Fans say Jabeur’s journey to the top, her warmth towards opponents and gleaming smile set her apart from the rest.
London, United Kingdom – In Tunisia, Ons Jabeur is lovingly known as the Minister of Happiness.
For the 12-million-strong African country that finds itself in an economic and refugee crisis, Jabeur brings hope and joy.
The 28-year-old from the historic town of Ksar Hellal has come a long way from the time she followed her mother to local tennis courts as a toddler. In a country where football is king and tennis once lurked far behind in popularity, Jabeur has won hearts with her success and warmth.
“How can you not love that smile?” said Slim Belhaj, a British Tunisian man who is a self-proclaimed “super fan” of the Wimbledon finalist.
“No disrespect to other players, but they are so focused on the result that they don’t smile very often,” he shrugged, saying that Jabeur’s ability to combine emotions with skill make her unique and universally admired.
“Even her opponents love her and she is very good friends with most current and former players,” he added.
‘Great to see a Muslim woman excelling in sport’
Indeed, every time the Tunisian progresses to the last stages of a major tournament, players are quick to express their support and excitement.
Former world number one and six-time grand slam champion Kim Clijsters was quick to tweet: “Onsome win!” after Jabeur booked her place in the final.
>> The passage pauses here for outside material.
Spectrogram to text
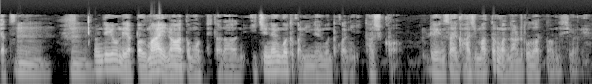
やつ。うん。うん。それで読んでやっぱうまいなと思ってたら、1年後とか2年後とかに確か連載が始まったのがナルトだったんですよね。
Even Aryna Sabalenka, the second-seeded pre-tournament favourite that Jabeur beat in the semifinal, tweeted: “Big congrats to @onsjabeur on an incredible performance. I hate you now, but u know I love u anyway! good luck in the final, you got this”.
Sasha Bhat, a mental health director at the National Health Service in England, said Jabeur’s display of warmth for opponents and respect for her own values sets her apart.
“It’s great to see a Muslim woman excelling in sport and not being afraid to be faithful,” Bhat said.
“I saw her play live – she is an amazing player and so fun to watch,” she added.
When Jabeur lost last year’s Wimbledon final to Kazakhstan’s Elena Rybakina, she was visibly distraught and admitted as much during the course of her press conferences this year.
“That match is still too painful for me to watch,” Jabeur said after her win over the same opponent in the quarter-final on Wednesday.
“Wimbledon is the one tournament I have always wanted to win, so I am hoping to do it this time,” she said with her trademark glowing smile.
‘Ons in a billion’
Belhaj, the Tunisian fan who moved to England 30 years ago, says all of Tunisia will come to a stop when Jabeur steps on centre court on Saturday.
“People are going to fill up coffee shops, restaurants and fix watch parties with their friends when Ons plays,” he said.
“She is our only hope for a gold medal or a big sports title, she gives us hope and joy – she’s Ons in a billion,” Belhaj said with a chuckle as he showed off his collection of posters that he has prepared ahead of the final.
The world number six has a habit of having a go at some of her opponents with humourous posts on social media. Her latest target was men’s leading grand slam winner Novak Djokovic, whom she teased for copying her post-match reaction by patting the centre court grass.
Her posts after each successive win have been flooded with fans owning the player as their own.
Comments such as “pride of the Arab world”, “Arabia is winning” and “the whole of Africa is proud of you”, are interspersed with congratulatory messages from football stars, film and tv celebrities and social media influencers.
‘Her journey gives us hope’
Back at Wimbledon, every time Jabeur has stepped on court, she has had unabashed partisan support from the crowd. Their reason for backing the excitable athlete is simple: her rare ability to connect with the fans while playing a high-pressure match.
“She has got so much integrity and charisma when she plays, it shines through when she is on court and makes it very exciting to watch,” Harj Rehal, a London-based tennis fan, told Al Jazeera, as she settled herself on the famous Wimbledon Hill to watch Jabeur’s semifinal.
“What she stands for, where she has come from and how she has made her journey makes her very relatable and gives hope that with the support of family and friends, you can live your dreams,” Rehal said.
Jabeur’s husband Karim Kamoun, a former fencer, has been her fitness coach for more than six years.
“How amazing is it for her husband to be her number one supporter but also play a part in her success on court,” Rehal said.
In Tunisia, Jabeur says, all her fans have turned into coaches.
“Some of them have been texting my mental conditioning coach [Melanie Maillard] to pass on advice for me, and I wouldn’t be surprised if they message Karim and Issam [coach] as well,” she told Al Jazeera after her semifinal win.
But how is Tunisia’s Minister of Happiness handling the weight of expectations?
“They are a funny bunch but they always remind me: win or lose, we love you – but this time, I’m hoping to make history for Tunisia and all of Africa.” — AlJazeera